  7. ^ MPs who milked the expenses system now complain about attempts to reform it. Daily Telegraph, 29 August 2009
  8. ^ "MPs' expenses – what your MP claimed – A-H". The Evening Standard. Retrieved 8 December 2014. 
  9. ^ "Occupy London: Thermal Images 'Reveal Camp Empties At Night'". The Huffington Post UK. Retrieved 8 December 2014. 
  10. ^ "Bishop of London branded hypocrite as he backs St Paul's protest... and eviction". 31 October 2011. Retrieved 8 December 2014. 
  11. ^ "St Paul's camp: Occupied for 137 days, cleared in 137 minutes". The Evening Standard. Retrieved 8 December 2014. 
  12. ^ Field, Mark. "Conservatives for Managed Migration want a sensible immigration policy, not an open door". Conservative Home. Retrieved 24 March 2015. 
  13. ^ "Tory MP's group wants net migration target dropped". BBC News. 25 March 2014. Retrieved 24 March 2015. 
  14. ^ "Privy Council appointments: March 2015". Press release. Prime Minister's Office. 12 March 2015. Retrieved 13 March 2015. 
  15. ^ "The Government must hold its nerve on bank stakes". 6 March 2013. Retrieved 8 December 2014. 
  16. ^ "The fee pool – London's essential export". 12 September 2012. Retrieved 8 December 2014. 
  17. ^ "Hobbling the City will also hobble the country". 12 July 2011. Retrieved 8 December 2014. 
  18. ^ Mark Field MP (10 January 2011). "What happened to 'a new politics'?". Retrieved 8 December 2014. 
  19. ^ "MF Global’s bankruptcy highlights perilous faults in UK finance rules". Retrieved 8 December 2014. 
  20. ^ "There’s no third way for the City in Britain’s relationship with the EU". Retrieved 8 December 2014. 
  21. ^ "How rent-a-mob jihadis are tormenting a benighted Christian minority in Bashar al-Assad's Syria". The Independent.

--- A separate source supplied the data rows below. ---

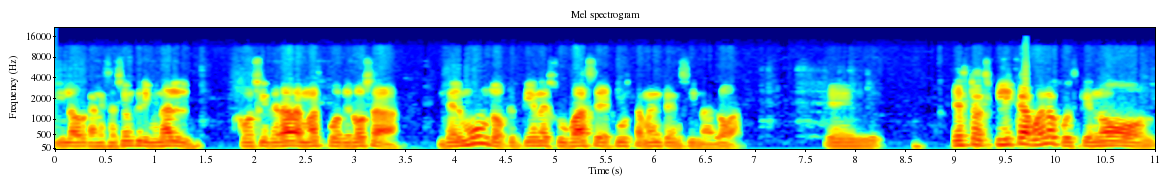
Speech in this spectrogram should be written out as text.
y la organización criminal considerada más poderosa del mundo, que tiene su base justamente en Sinaloa. Eh, esto explica, bueno, pues que no,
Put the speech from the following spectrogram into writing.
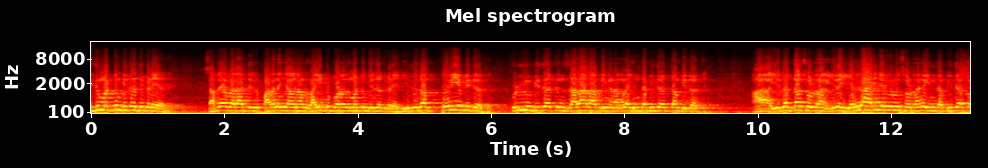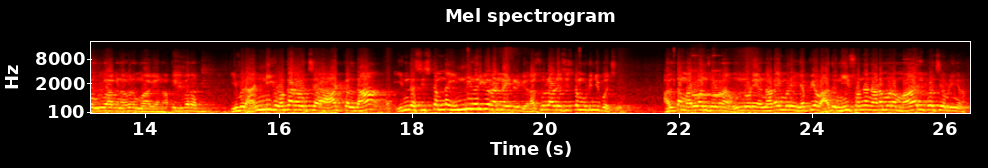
இது மட்டும் பிதத்து கிடையாது. சபை பராத்துக்கு பதினஞ்சாம் நாள் லைட்டு போடுறது மட்டும் பிதத்து கிடையாது. இதுதான் பெரிய பிதத்து. குல்லு பிதத்துன்னு ஜலாலா அப்படிங்கிறாங்களா இந்த பிதத்து. தான் பிதத்து இதைத்தான் சொல்றாங்க. இதை எல்லா அறிஞர்களும் சொல்றாங்க. இந்த பிதத்தை உருவாக்குனவர் மாவியான் அப்ப இவரை இவர் அன்னைக்கு உட்கார வச்ச ஆட்கள் தான் இந்த சிஸ்டம் தான் இன்னி வரைக்கும் ரன் ஆயிட்டு இருக்கு. ரசூல்லாவுடைய சிஸ்டம் முடிஞ்சு போச்சு. அதுதான் மறுவான்னு சொல்றான். உன்னுடைய நடைமுறை எப்பயோ அது நீ சொன்ன நடைமுறை மாறி போச்சு அப்படிங்கிறான்.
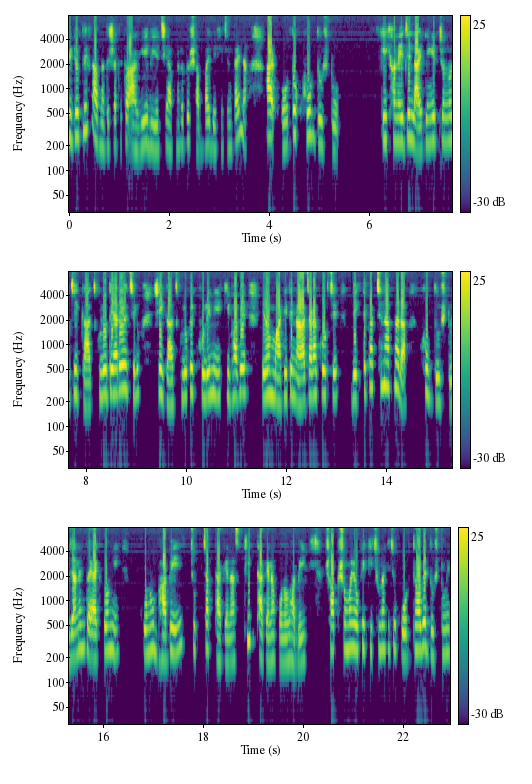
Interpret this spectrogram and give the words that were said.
ভিডিও ক্লিপ আপনাদের সাথে তো আগেই দিয়েছি। আপনারা তো সবাই দেখেছেন, তাই না? আর ও তো খুব দুষ্টু। এইখানে যে লাইটিং এর জন্য যে গাছগুলো দেয়া রয়েছিল, সেই গাছগুলোকে খুলে নিয়ে কীভাবে এরকম মাটিতে নাড়াচাড়া করছে, দেখতে পাচ্ছেন আপনারা? খুব দুষ্টু, জানেন তো? একদমই কোনোভাবেই চুপচাপ থাকে না, স্থির থাকে না কোনোভাবেই। সব সময় ওকে কিছু না কিছু করতে হবে, দুষ্টুমি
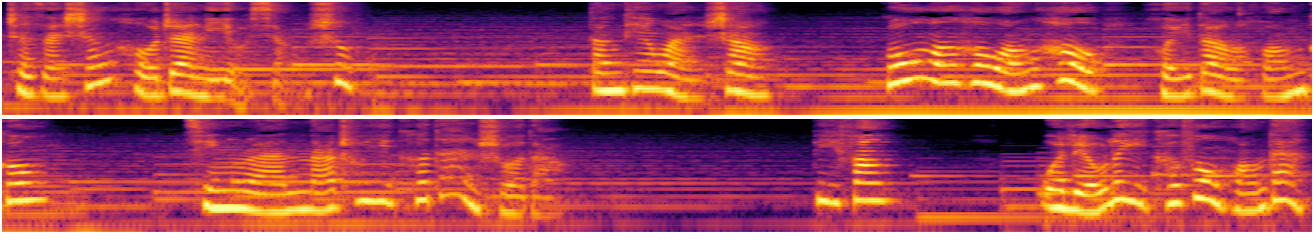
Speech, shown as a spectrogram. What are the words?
这在《申猴传》里有详述。当天晚上，国王和王后回到了皇宫。青鸾拿出一颗蛋，说道：“毕方，我留了一颗凤凰蛋。”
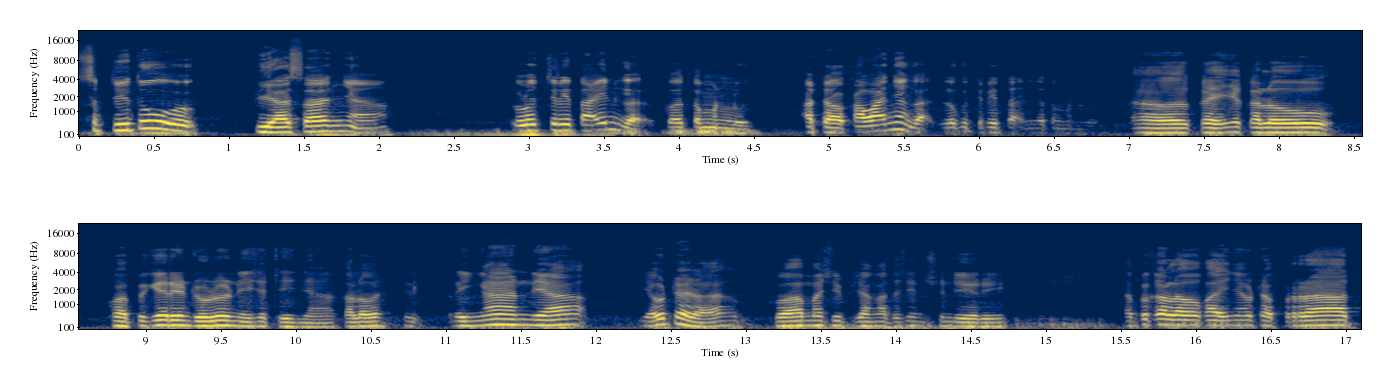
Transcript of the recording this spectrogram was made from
sedih tuh biasanya lo ceritain nggak ke temen lo ada kalanya nggak lo ceritain ke temen lo Eh, kayaknya kalau gua pikirin dulu nih sedihnya. Kalau ringan ya ya udahlah gua masih bisa ngatasin sendiri. Tapi kalau kayaknya udah berat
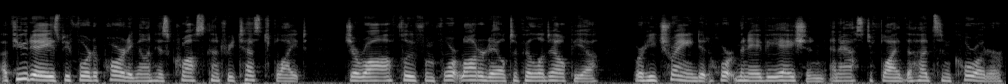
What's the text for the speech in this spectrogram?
A few days before departing on his cross country test flight, Jarrah flew from Fort Lauderdale to Philadelphia, where he trained at Hortman Aviation and asked to fly the Hudson Corridor,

Retrieved 8 December 2014. 
  22. ^ Richard Kay and Michael Seamark "A-list Tory's affair with married Cameron high-flyer", Daily Mail, 20 May 2006
  23. ^ "Deselection meeting 'over affair'", BBC News, 27 October 2009
  24. ^ "St Andrew's Youth Club :: Home". Retrieved 8 December 2014. 

External links[edit]

Parliament of the United Kingdom
Preceded by
Peter Brooke
Member of Parliament for the Cities of London and Westminster